> **How to complete this task**: Would you print all of the records below exactly, without skipping any?

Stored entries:
===
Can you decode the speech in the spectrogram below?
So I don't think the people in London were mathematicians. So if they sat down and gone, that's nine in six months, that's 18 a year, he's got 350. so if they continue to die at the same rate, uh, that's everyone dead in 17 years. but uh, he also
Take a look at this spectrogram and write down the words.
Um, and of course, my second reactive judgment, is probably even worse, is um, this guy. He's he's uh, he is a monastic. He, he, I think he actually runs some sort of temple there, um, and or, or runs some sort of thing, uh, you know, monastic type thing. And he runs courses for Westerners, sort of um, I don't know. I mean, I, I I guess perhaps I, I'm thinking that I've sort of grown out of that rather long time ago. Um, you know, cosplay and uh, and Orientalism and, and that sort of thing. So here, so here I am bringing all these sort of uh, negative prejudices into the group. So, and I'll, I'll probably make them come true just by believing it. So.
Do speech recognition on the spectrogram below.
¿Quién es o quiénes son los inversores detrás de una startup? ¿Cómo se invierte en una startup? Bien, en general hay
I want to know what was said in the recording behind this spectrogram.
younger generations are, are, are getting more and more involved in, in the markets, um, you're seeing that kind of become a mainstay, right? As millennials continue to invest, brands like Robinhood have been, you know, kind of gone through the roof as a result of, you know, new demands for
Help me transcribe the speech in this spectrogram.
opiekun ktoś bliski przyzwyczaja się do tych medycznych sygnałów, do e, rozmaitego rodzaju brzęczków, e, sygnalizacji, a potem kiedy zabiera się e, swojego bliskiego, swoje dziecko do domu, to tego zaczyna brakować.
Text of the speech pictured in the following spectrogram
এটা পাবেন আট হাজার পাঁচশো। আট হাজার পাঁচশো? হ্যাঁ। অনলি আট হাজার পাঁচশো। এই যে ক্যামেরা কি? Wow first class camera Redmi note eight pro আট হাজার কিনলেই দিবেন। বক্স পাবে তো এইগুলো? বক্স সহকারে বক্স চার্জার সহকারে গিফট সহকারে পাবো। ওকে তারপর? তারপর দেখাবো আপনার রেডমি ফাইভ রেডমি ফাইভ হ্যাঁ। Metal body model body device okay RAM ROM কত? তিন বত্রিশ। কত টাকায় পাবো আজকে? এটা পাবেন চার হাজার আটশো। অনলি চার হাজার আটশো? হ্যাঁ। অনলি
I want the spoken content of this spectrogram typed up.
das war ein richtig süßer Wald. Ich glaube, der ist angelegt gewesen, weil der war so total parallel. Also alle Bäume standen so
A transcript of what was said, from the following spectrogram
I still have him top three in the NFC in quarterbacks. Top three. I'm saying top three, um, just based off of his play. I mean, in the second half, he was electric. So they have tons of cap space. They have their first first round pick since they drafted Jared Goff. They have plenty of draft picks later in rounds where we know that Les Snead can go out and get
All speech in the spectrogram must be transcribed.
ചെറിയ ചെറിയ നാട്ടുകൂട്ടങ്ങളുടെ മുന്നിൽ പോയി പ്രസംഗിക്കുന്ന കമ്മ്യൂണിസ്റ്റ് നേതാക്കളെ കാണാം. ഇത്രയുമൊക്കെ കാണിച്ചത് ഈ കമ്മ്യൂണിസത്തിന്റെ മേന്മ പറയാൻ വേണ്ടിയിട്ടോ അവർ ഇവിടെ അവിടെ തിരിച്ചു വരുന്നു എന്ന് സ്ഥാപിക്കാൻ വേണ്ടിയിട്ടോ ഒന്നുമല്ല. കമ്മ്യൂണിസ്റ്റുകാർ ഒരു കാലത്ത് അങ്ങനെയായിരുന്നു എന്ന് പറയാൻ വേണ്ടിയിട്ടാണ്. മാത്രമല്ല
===
> **Exercise output**:
Can you decode the speech in the spectrogram below?
So I don't think the people in London were mathematicians. So if they sat down and gone, that's nine in six months, that's 18 a year, he's got 350. so if they continue to die at the same rate, uh, that's everyone dead in 17 years. but uh, he also
Take a look at this spectrogram and write down the words.
Um, and of course, my second reactive judgment, is probably even worse, is um, this guy. He's he's uh, he is a monastic. He, he, I think he actually runs some sort of temple there, um, and or, or runs some sort of thing, uh, you know, monastic type thing. And he runs courses for Westerners, sort of um, I don't know. I mean, I, I I guess perhaps I, I'm thinking that I've sort of grown out of that rather long time ago. Um, you know, cosplay and uh, and Orientalism and, and that sort of thing. So here, so here I am bringing all these sort of uh, negative prejudices into the group. So, and I'll, I'll probably make them come true just by believing it. So.
Do speech recognition on the spectrogram below.
¿Quién es o quiénes son los inversores detrás de una startup? ¿Cómo se invierte en una startup? Bien, en general hay
I want to know what was said in the recording behind this spectrogram.
younger generations are, are, are getting more and more involved in, in the markets, um, you're seeing that kind of become a mainstay, right? As millennials continue to invest, brands like Robinhood have been, you know, kind of gone through the roof as a result of, you know, new demands for
Help me transcribe the speech in this spectrogram.
opiekun ktoś bliski przyzwyczaja się do tych medycznych sygnałów, do e, rozmaitego rodzaju brzęczków, e, sygnalizacji, a potem kiedy zabiera się e, swojego bliskiego, swoje dziecko do domu, to tego zaczyna brakować.
Text of the speech pictured in the following spectrogram
এটা পাবেন আট হাজার পাঁচশো। আট হাজার পাঁচশো? হ্যাঁ। অনলি আট হাজার পাঁচশো। এই যে ক্যামেরা কি? Wow first class camera Redmi note eight pro আট হাজার কিনলেই দিবেন। বক্স পাবে তো এইগুলো? বক্স সহকারে বক্স চার্জার সহকারে গিফট সহকারে পাবো। ওকে তারপর? তারপর দেখাবো আপনার রেডমি ফাইভ রেডমি ফাইভ হ্যাঁ। Metal body model body device okay RAM ROM কত? তিন বত্রিশ। কত টাকায় পাবো আজকে? এটা পাবেন চার হাজার আটশো। অনলি চার হাজার আটশো? হ্যাঁ। অনলি
I want the spoken content of this spectrogram typed up.
das war ein richtig süßer Wald. Ich glaube, der ist angelegt gewesen, weil der war so total parallel. Also alle Bäume standen so
A transcript of what was said, from the following spectrogram
I still have him top three in the NFC in quarterbacks. Top three. I'm saying top three, um, just based off of his play. I mean, in the second half, he was electric. So they have tons of cap space. They have their first first round pick since they drafted Jared Goff. They have plenty of draft picks later in rounds where we know that Les Snead can go out and get
All speech in the spectrogram must be transcribed.
ചെറിയ ചെറിയ നാട്ടുകൂട്ടങ്ങളുടെ മുന്നിൽ പോയി പ്രസംഗിക്കുന്ന കമ്മ്യൂണിസ്റ്റ് നേതാക്കളെ കാണാം. ഇത്രയുമൊക്കെ കാണിച്ചത് ഈ കമ്മ്യൂണിസത്തിന്റെ മേന്മ പറയാൻ വേണ്ടിയിട്ടോ അവർ ഇവിടെ അവിടെ തിരിച്ചു വരുന്നു എന്ന് സ്ഥാപിക്കാൻ വേണ്ടിയിട്ടോ ഒന്നുമല്ല. കമ്മ്യൂണിസ്റ്റുകാർ ഒരു കാലത്ത് അങ്ങനെയായിരുന്നു എന്ന് പറയാൻ വേണ്ടിയിട്ടാണ്. മാത്രമല്ല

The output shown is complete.